Trumpeter Ambrose Akinmusire brings 21st century blues to Brighton Dome

The lauded bandleader dazzles with his sophisticated high-calibre band

By Nick Hasted for Jazzwise Magazine


“This is the cat!” Archie Shepp raved in his liner notes to On The Tender Spot of Every Calloused Moment, Ambrose Akinmusire’s landmark fifth studio album, with its deep wells of suspended, meditative mystery. Shepp compared the trumpeter’s methods and intensity of purpose to his memories of Trane. And really, no one feels closer. Every night is another opportunity to see Akinmusire renew the jazz tradition at its most serious and soulful.

Alina Bzhezhinski’s Hip-Harp Collective strongly open this Brighton Festival gig by exploring her harp’s range, from symphonic soul strings in a lush spiritual jazz tune to Afro-Cuban dance with metallic, Caribbean percussion, hip-hop rhythms and dirty, looped electric bass.

Akinmusire begins with a clamorous blues, Sam Harris’s dreamy, harp-like piano turning icy as new drummer Timothy Angulo smashes sharp, impressionistic shards. Akinmusire’s sparing solos show so much shifting, fresh thought, composed with emotional, not abstract, intellect. On the next tune, he woozily hums in sympathy with Harish Raghavan’s bass, and follows long, piercing high notes with rasping jabs.

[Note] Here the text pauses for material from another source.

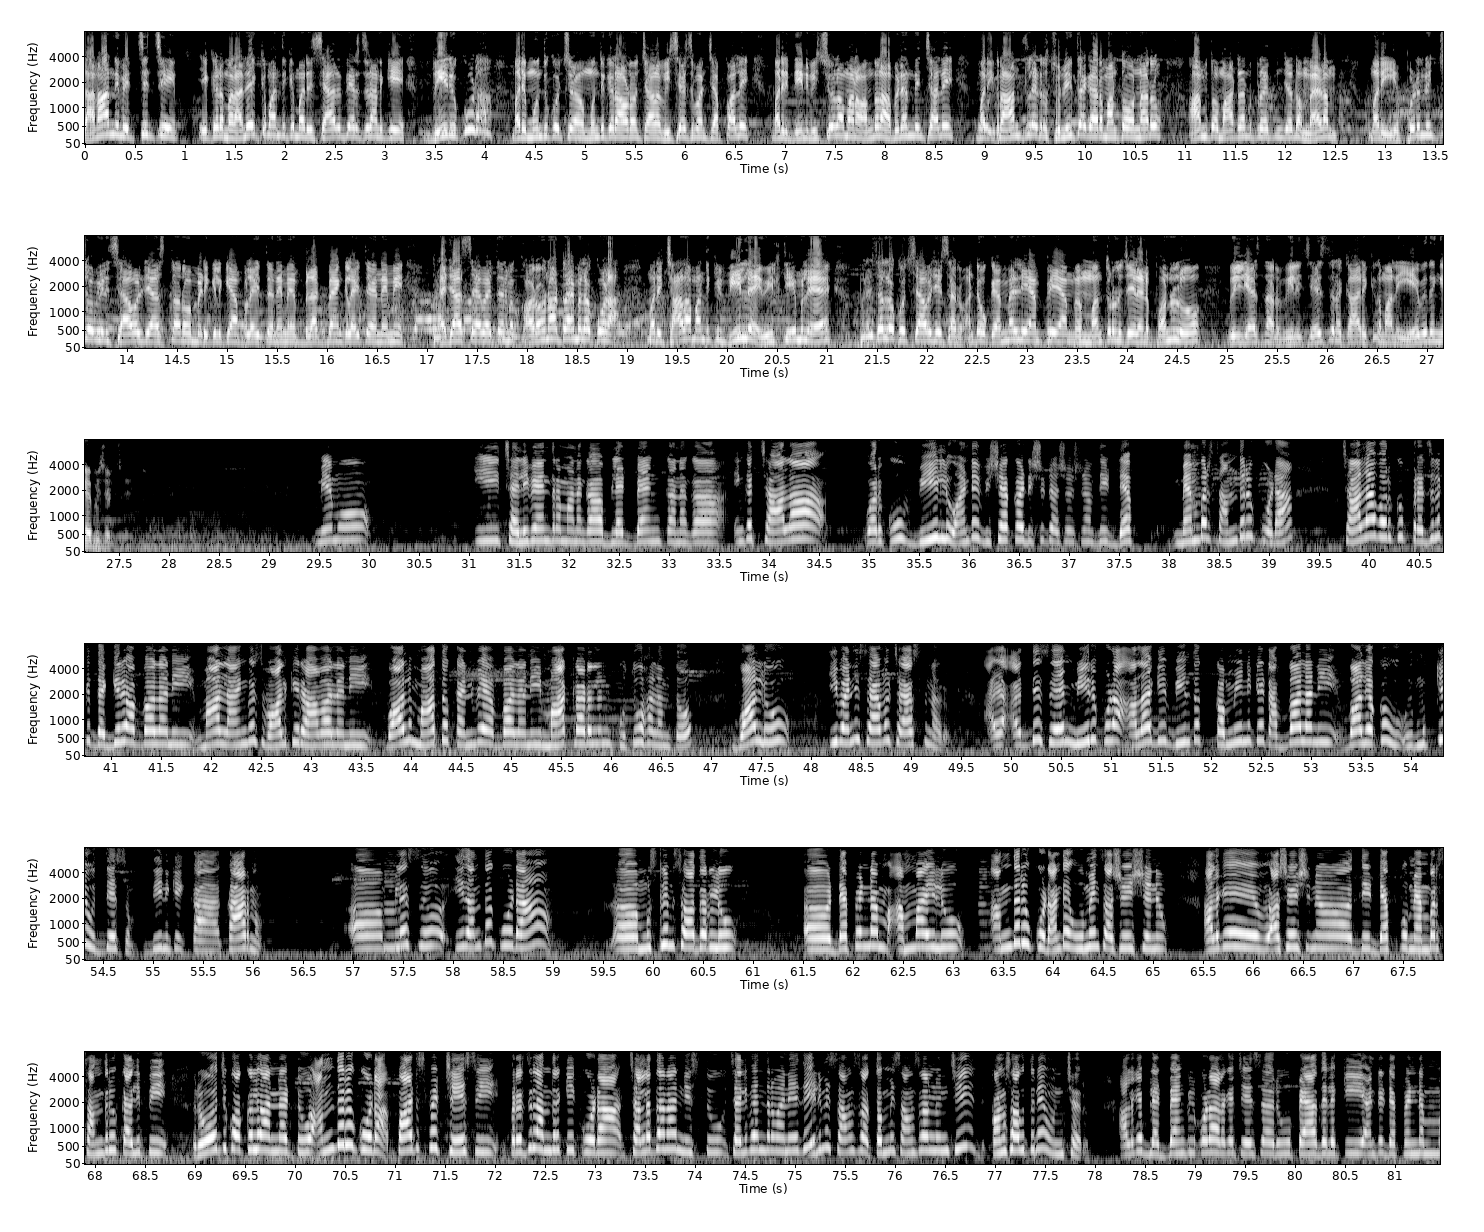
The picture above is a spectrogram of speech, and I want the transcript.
ధనాన్ని వెచ్చించి ఇక్కడ మరి అనేక మందికి మరి సేద తీర్చడానికి వీరు కూడా మరి ముందుకు వచ్చిన ముందుకు రావడం చాలా విశేషమని చెప్పాలి. మరి దీని విషయంలో మనం అందరం అభినందించాలి. మరి ట్రాన్స్లేటర్ సునీత గారు మనతో ఉన్నారు. ఆమెతో మాట్లాడే ప్రయత్నం చేద్దాం. మేడం మరి ఎప్పటి నుంచో వీళ్ళు సేవలు చేస్తున్నారు మెడికల్ క్యాంపులు అయితేనేమి బ్లడ్ బ్యాంకులు అయితేనేమి ప్రజాసేవ అయితేనేమి కరోనా టైంలో కూడా మరి చాలామందికి వీళ్ళే వీళ్ళ టీములే ప్రజల్లోకి వచ్చి సేవ చేశారు. అంటే ఒక ఎమ్మెల్యే ఎంపీ మంత్రులు చేయలేని పనులు వీళ్ళు చేస్తున్నారు. వీళ్ళు చేస్తున్న కార్యక్రమాలు ఏ విధంగా ఎపిసోడ్ చేయొచ్చు మేము ఈ చలివేంద్రం అనగా బ్లడ్ బ్యాంక్ అనగా ఇంకా చాలా వరకు వీళ్ళు అంటే Visakha district association of the deaf members అందరూ కూడా చాలా వరకు ప్రజలకు దగ్గర అవ్వాలని మా లాంగ్వేజ్ వాళ్ళకి రావాలని వాళ్ళు మాతో కన్వే అవ్వాలని మాట్లాడాలని కుతూహలంతో వాళ్ళు ఇవన్నీ సేవలు చేస్తున్నారు. అట్ ది సేమ్ మీరు కూడా అలాగే వీళ్ళతో కమ్యూనికేట్ అవ్వాలని వాళ్ళ యొక్క ముఖ్య ఉద్దేశం దీనికి కా- కారణం. ప్లస్ ఇదంతా కూడా ముస్లిం సోదరులు డెఫెండమ్ అమ్మాయిలు అందరూ కూడా అంటే ఉమెన్స్ అసోసియేషన్ అలాగే అసోసియేషన్ ది డెఫ్ మెంబర్స్ అందరూ కలిపి రోజుకొకరు అన్నట్టు అందరూ కూడా పార్టిసిపేట్ చేసి ప్రజలందరికీ కూడా చల్లదనాన్ని ఇస్తూ చలివేంద్రం అనేది ఎనిమిది సంవత్సరాలు తొమ్మిది సంవత్సరాల నుంచి కొనసాగుతూనే ఉంచారు. అలాగే బ్లడ్ బ్యాంకులు కూడా అలాగే చేశారు. పేదలకి అంటే డెఫెండమ్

Akinmusire is a humble guiding spirit, playing the least in a quartet of innate intensity and regular beauty. When he drops out, Harris prettily flickers in a trio made febrile by Angulo’s tumbling, off-beat angles and a solo exploring all his resources. Akinmusire shouts encouragement, then darts to the front to call a halt. Earlier, Harris’s lonesome classical instincts and Angulo’s steaming energy sounded like Rachmaninov joining the Jazz Messengers, Akinmusire’s shoulders rolling to the swing beneath the tumult.

The only tune Akinmusire announces is ‘Roy’, a tribute to his mentor Roy Hargrove – thanked 12 times in On the Tender Spot…. His elegiac weep is soulfully deep in the tradition, ruefully blue then crying high. On the main set’s closing ballad, he has a healing tone which still feels the pain, holding a rising high note like a thread as the band brush soft colours behind. His tone bruises and breaks, finding his way moment to moment, before holding a last meditative, spiritual, heart-slowing note.

There are walk-outs in this big theatre, Akinmusire perhaps misdescribed in the publicity, and a genuine, adoring encore which tops the lot. There are jagged, brittle notes from Harris, rocking on his stool, and a deep, constant bass throb, in a 21st century New Thing blues. Akinmusire’s the quiet eye of the hurricane, making the smallest, ringing sound, finding insistent phrases, leading the tensely relentless rhythm, and picking notes like a guitarist over its pulse. Letting a last, lovely phrase fly, he takes us all home.